[Saved data entries]
= = = =

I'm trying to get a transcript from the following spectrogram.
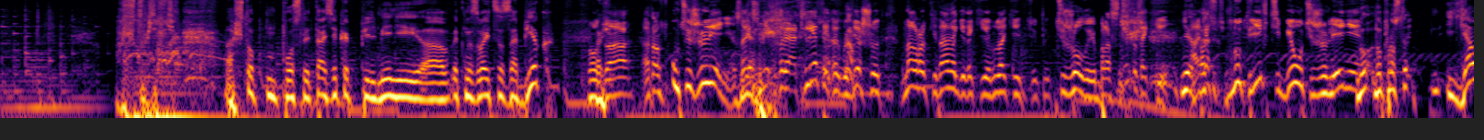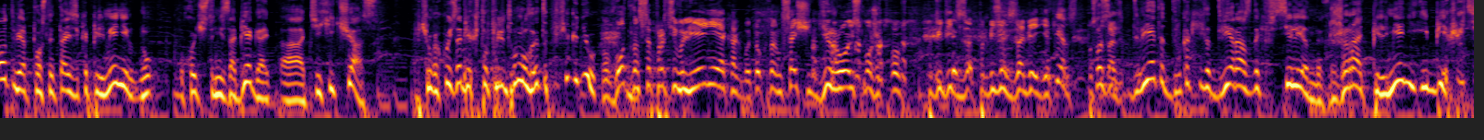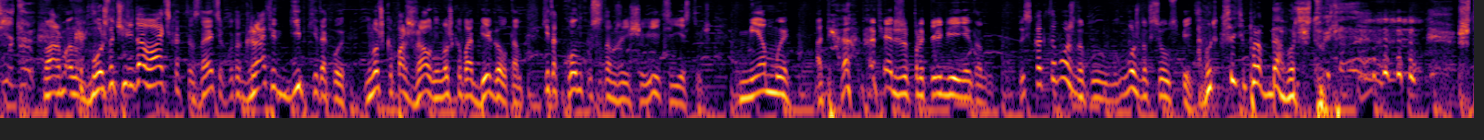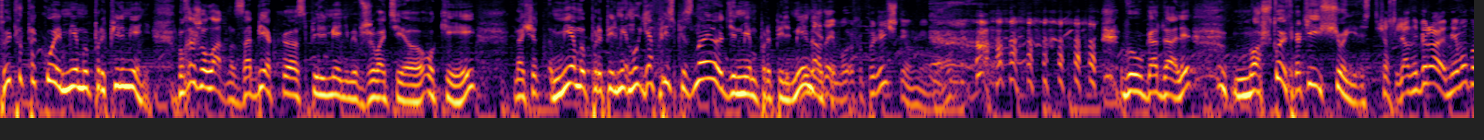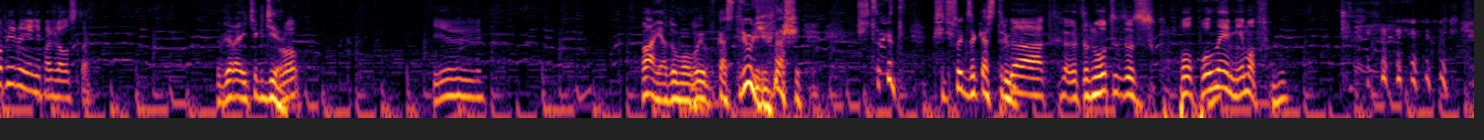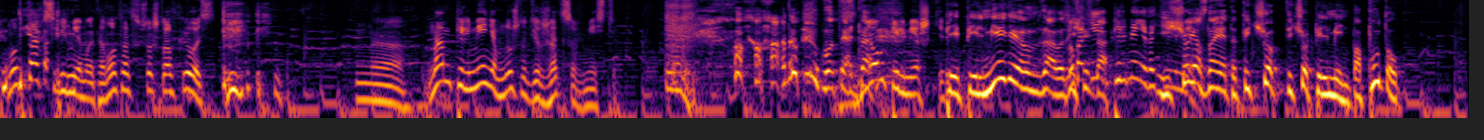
А что после тазика пельменей, а, это называется забег? Ну Вообще- да, а там утяжеление. Знаете, некоторые атлеты как бы вешают на руки, на ноги такие, ну такие тяжелые браслеты такие. Нет, а это послушайте. внутри в тебе утяжеление. Ну, ну просто я вот, например, после тазика пельменей, ну, хочется не забега, а тихий час. Причем какой забег, кто придумал эту фигню? Ну вот на сопротивление, как бы, только настоящий герой сможет победить, победить в забеге. Нет, просто для меня это какие-то две разных вселенных. Жрать пельмени и бегать. Это- Норм- Можно чередовать как-то, знаете, какой-то график гибкий такой. Немножко пожал, немножко побегал, там какие-то конкурсы там же еще, видите, есть. Мемы, опять, опять же, про пельмени там. То есть как-то можно, можно все успеть. Вот, кстати, правда, да, вот что это? Что это такое мемы про пельмени? Ну хорошо, ладно, забег э, с пельменями в животе, э, окей. Значит, мемы про пельмени. Ну, я, в принципе, знаю один мем про Не пельмени. надо Это ему, это приличный мем. Вы угадали. Ну, а что это? Какие еще есть? Сейчас я набираю мемы по пельмени, пожалуйста. Выбираете где? Про... Пель- А, я думал, вы в кастрюле нашей. Что это? Что это за кастрюля? Так, это, ну вот это пол, полная мемов. Ну так себе мемы там, вот от- что, что открылось. На. Нам, пельменям, нужно держаться вместе. Вот это. Днем пельмешки. Пе- Пельмени, да, вот Ну, еще, пельмени, такие Еще я знаю это. Ты чё, ты чё, пельмень попутал?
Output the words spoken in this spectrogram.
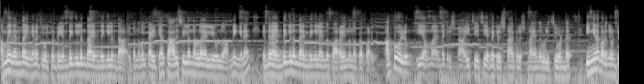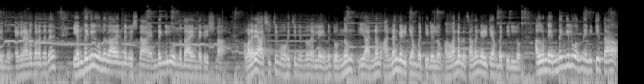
അമ്മ ഇതെന്താ ഇങ്ങനെ ചോദിച്ചോണ്ട് എന്തെങ്കിലും എന്താ എന്തെങ്കിലും എന്താ ഇപ്പൊ നമുക്ക് കഴിക്കാൻ സാധിച്ചില്ലെന്നുള്ളതല്ലേ ഉള്ളൂ. അമ്മ ഇങ്ങനെ എന്തിനാ എന്തെങ്കിലും എന്താ എന്തെങ്കിലും എന്ന് പറയുന്നെന്നൊക്കെ പറഞ്ഞു. അപ്പോഴും ഈ അമ്മ എന്റെ കൃഷ്ണ ഈ ചേച്ചി എന്റെ കൃഷ്ണ കൃഷ്ണ എന്ന് വിളിച്ചുകൊണ്ട് ഇങ്ങനെ പറഞ്ഞുകൊണ്ടിരുന്നു. എങ്ങനെയാണ് പറഞ്ഞത്? എന്തെങ്കിലും ഒന്നതാ എന്റെ കൃഷ്ണ എന്തെങ്കിലും ഒന്നതാ എന്റെ കൃഷ്ണ. വളരെ ആശിച്ച് മോഹിച്ച് നിന്നതല്ലേ. എന്നിട്ടൊന്നും ഈ അന്നം അന്നം കഴിക്കാൻ പറ്റിയില്ലല്ലോ. ഭഗവാന്റെ പ്രസാദം കഴിക്കാൻ പറ്റിയില്ലല്ലോ. അതുകൊണ്ട് എന്തെങ്കിലും ഒന്ന് എനിക്ക് താ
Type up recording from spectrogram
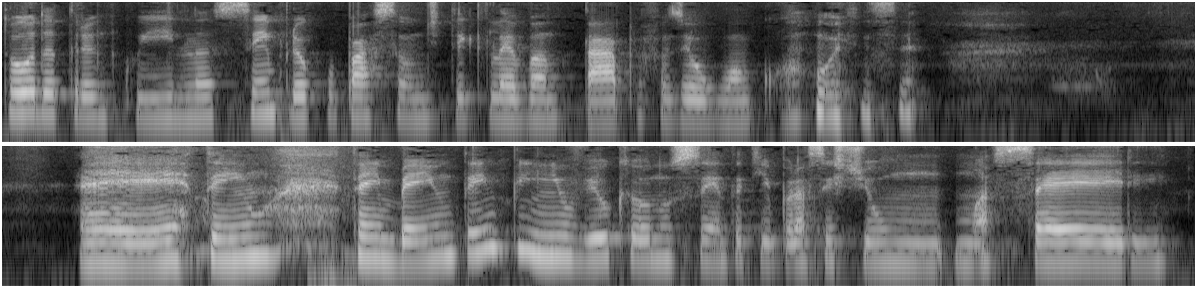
toda tranquila, sem preocupação de ter que levantar para fazer alguma coisa. É, tem, tem bem um tempinho, viu, que eu não sento aqui para assistir um, uma série.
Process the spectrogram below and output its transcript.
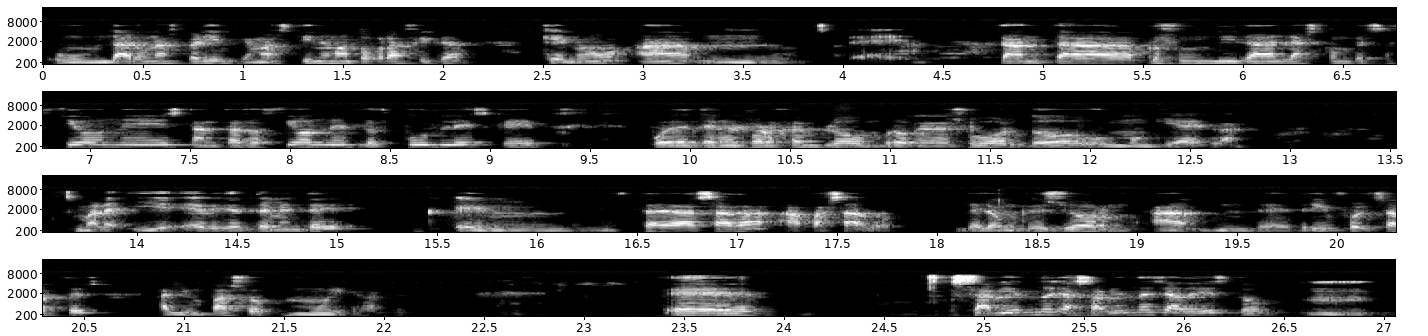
un- dar una experiencia más cinematográfica que no a mm, eh, tanta profundidad en las conversaciones, tantas opciones, los puzzles que puede tener, por ejemplo, un Broken Sword o un Monkey Island. ¿Vale? Y evidentemente en esta saga ha pasado de Longest Journey a de Dreamfall Chapters hay un paso muy grande. Eh, sabiendo ya, sabiendo ya de esto, mm,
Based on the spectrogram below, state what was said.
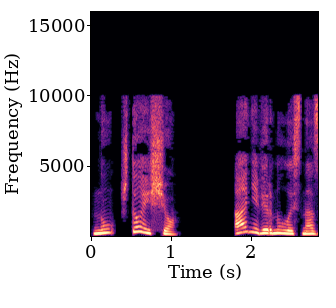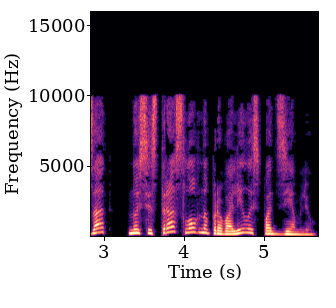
«Ну, что еще?» Аня вернулась назад, но сестра словно провалилась под землю.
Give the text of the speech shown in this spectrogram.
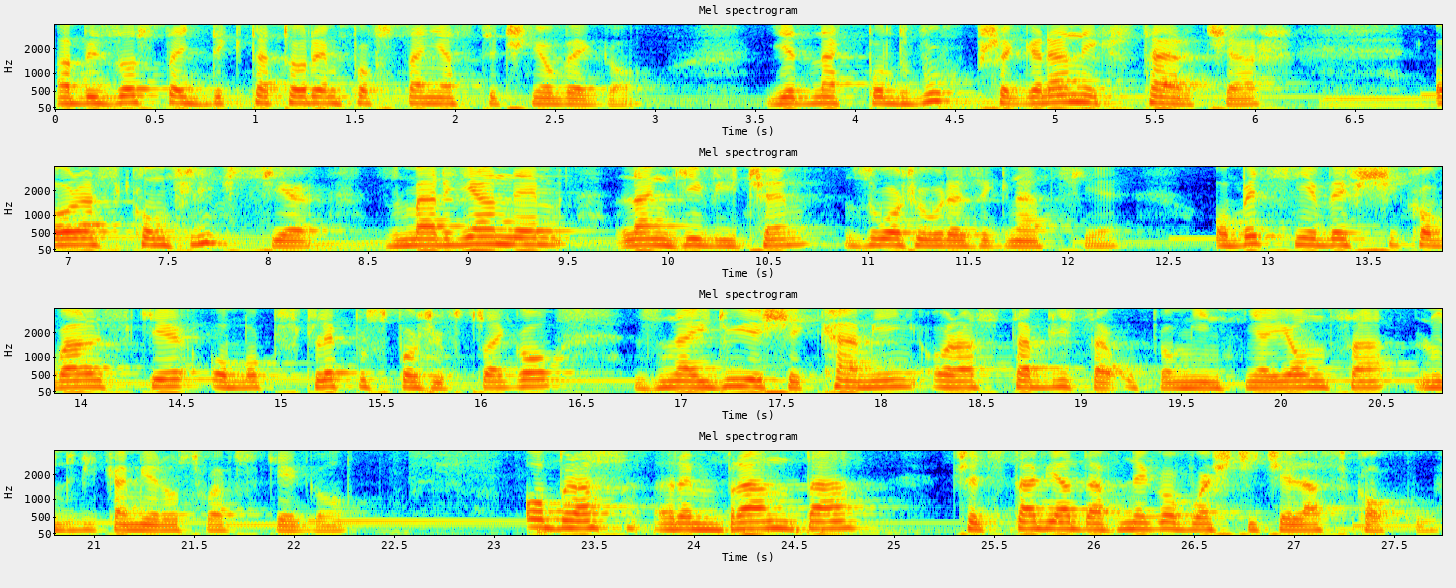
aby zostać dyktatorem powstania styczniowego. Jednak po dwóch przegranych starciach oraz konflikcie z Marianem Langiewiczem złożył rezygnację. Obecnie we wsi Kowalskie obok sklepu spożywczego znajduje się kamień oraz tablica upamiętniająca Ludwika Mierosławskiego. Obraz Rembrandta przedstawia dawnego właściciela skoków.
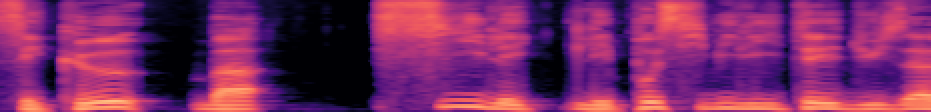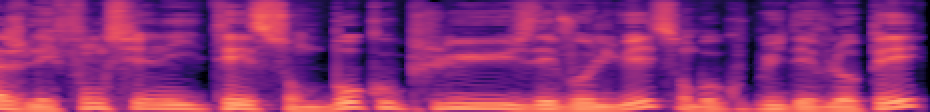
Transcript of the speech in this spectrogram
c'est que bah, si les, les possibilités d'usage, les fonctionnalités sont beaucoup plus évoluées, sont beaucoup plus développées,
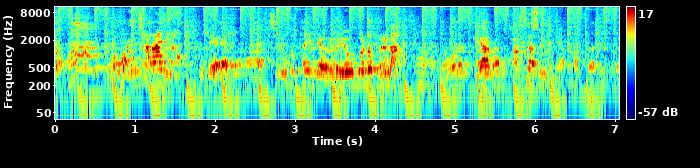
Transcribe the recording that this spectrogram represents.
요 요거는 잘하지 근데 자, 지금부터 이제 어려운 걸로 들어가 요거는 대학원 박사 수준이야 박사 수준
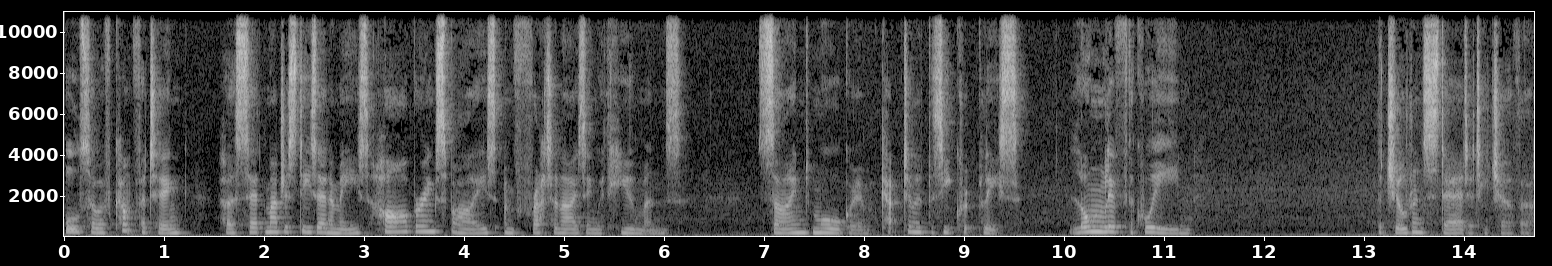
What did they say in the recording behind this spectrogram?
also of comforting her said Majesty's enemies, harbouring spies, and fraternising with humans. Signed Maugrim, Captain of the Secret Police. Long live the Queen! The children stared at each other.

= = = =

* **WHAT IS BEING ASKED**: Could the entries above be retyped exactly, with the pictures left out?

* **ANSWER AREA**:
I'm trying to get a transcript from the following spectrogram.
А что после тазика пельменей, а, это называется забег? Ну Вообще- да, а там утяжеление. Знаете, некоторые атлеты как бы вешают на руки, на ноги такие, ну такие тяжелые браслеты такие. Нет, а это послушайте. внутри в тебе утяжеление. Ну, ну просто я вот, например, после тазика пельменей, ну, хочется не забега, а тихий час. Причем какой забег, кто придумал эту фигню? Ну вот на сопротивление, как бы, только настоящий герой сможет победить, победить в забеге. Нет, просто для меня это какие-то две разных вселенных. Жрать пельмени и бегать. Это- Норм- Можно чередовать как-то, знаете, какой-то график гибкий такой. Немножко пожал, немножко побегал, там какие-то конкурсы там же еще, видите, есть. Мемы, опять, опять же, про пельмени там. То есть как-то можно, можно все успеть. Вот, кстати, правда, да, вот что это? Что это такое мемы про пельмени? Ну хорошо, ладно, забег э, с пельменями в животе, э, окей. Значит, мемы про пельмени. Ну, я, в принципе, знаю один мем про Не пельмени. надо Это ему, это приличный мем. Вы угадали. Ну, а что это? Какие еще есть? Сейчас я набираю мемы по пельмени, пожалуйста. Выбираете где? Про... Пель- А, я думал, вы в кастрюле нашей. Что это? Что это за кастрюля? Так, это, ну вот это пол, полная мемов. Ну так себе мемы там, вот от- что, что открылось. На. Нам, пельменям, нужно держаться вместе. Вот это. Днем пельмешки. Пе- Пельмени, да, вот Ну, еще, пельмени, такие Еще я знаю это. Ты чё, ты чё, пельмень попутал?
Output the words spoken in this spectrogram.
അമ്മ ഇതെന്താ ഇങ്ങനെ ചോദിച്ചോണ്ട് എന്തെങ്കിലും എന്താ എന്തെങ്കിലും എന്താ ഇപ്പൊ നമുക്ക് കഴിക്കാൻ സാധിച്ചില്ലെന്നുള്ളതല്ലേ ഉള്ളൂ. അമ്മ ഇങ്ങനെ എന്തിനാ എന്തെങ്കിലും എന്താ എന്തെങ്കിലും എന്ന് പറയുന്നെന്നൊക്കെ പറഞ്ഞു. അപ്പോഴും ഈ അമ്മ എന്റെ കൃഷ്ണ ഈ ചേച്ചി എന്റെ കൃഷ്ണ കൃഷ്ണ എന്ന് വിളിച്ചുകൊണ്ട് ഇങ്ങനെ പറഞ്ഞുകൊണ്ടിരുന്നു. എങ്ങനെയാണ് പറഞ്ഞത്? എന്തെങ്കിലും ഒന്നതാ എന്റെ കൃഷ്ണ എന്തെങ്കിലും ഒന്നതാ എന്റെ കൃഷ്ണ. വളരെ ആശിച്ച് മോഹിച്ച് നിന്നതല്ലേ. എന്നിട്ടൊന്നും ഈ അന്നം അന്നം കഴിക്കാൻ പറ്റിയില്ലല്ലോ. ഭഗവാന്റെ പ്രസാദം കഴിക്കാൻ പറ്റിയില്ലല്ലോ. അതുകൊണ്ട് എന്തെങ്കിലും ഒന്ന് എനിക്ക് താ
Type up recording from spectrogram
toda tranquila, sem preocupação de ter que levantar para fazer alguma coisa. É, tem, tem bem um tempinho, viu, que eu não sento aqui para assistir um, uma série.
Process the spectrogram below and output its transcript.
un- dar una experiencia más cinematográfica que no a mm, eh, tanta profundidad en las conversaciones, tantas opciones, los puzzles que puede tener, por ejemplo, un Broken Sword o un Monkey Island. ¿Vale? Y evidentemente en esta saga ha pasado de Longest Journey a de Dreamfall Chapters hay un paso muy grande. Eh, sabiendo ya, sabiendo ya de esto, mm,
Based on the spectrogram below, state what was said.
«Ну, что еще?» Аня вернулась назад, но сестра словно провалилась под землю.
Give the text of the speech shown in this spectrogram.
aby zostać dyktatorem powstania styczniowego. Jednak po dwóch przegranych starciach oraz konflikcie z Marianem Langiewiczem złożył rezygnację. Obecnie we wsi Kowalskie obok sklepu spożywczego znajduje się kamień oraz tablica upamiętniająca Ludwika Mierosławskiego. Obraz Rembrandta przedstawia dawnego właściciela skoków.
Transcript of the speech in this spectrogram
c'est que bah, si les, les possibilités d'usage, les fonctionnalités sont beaucoup plus évoluées, sont beaucoup plus développées,
Transcribe the recording that this spectrogram represents.
요 요거는 잘하지 근데 자, 지금부터 이제 어려운 걸로 들어가 요거는 대학원 박사 수준이야 박사 수준
What did they say in the recording behind this spectrogram?
also of comforting her said Majesty's enemies, harbouring spies, and fraternising with humans. Signed Maugrim, Captain of the Secret Police. Long live the Queen! The children stared at each other.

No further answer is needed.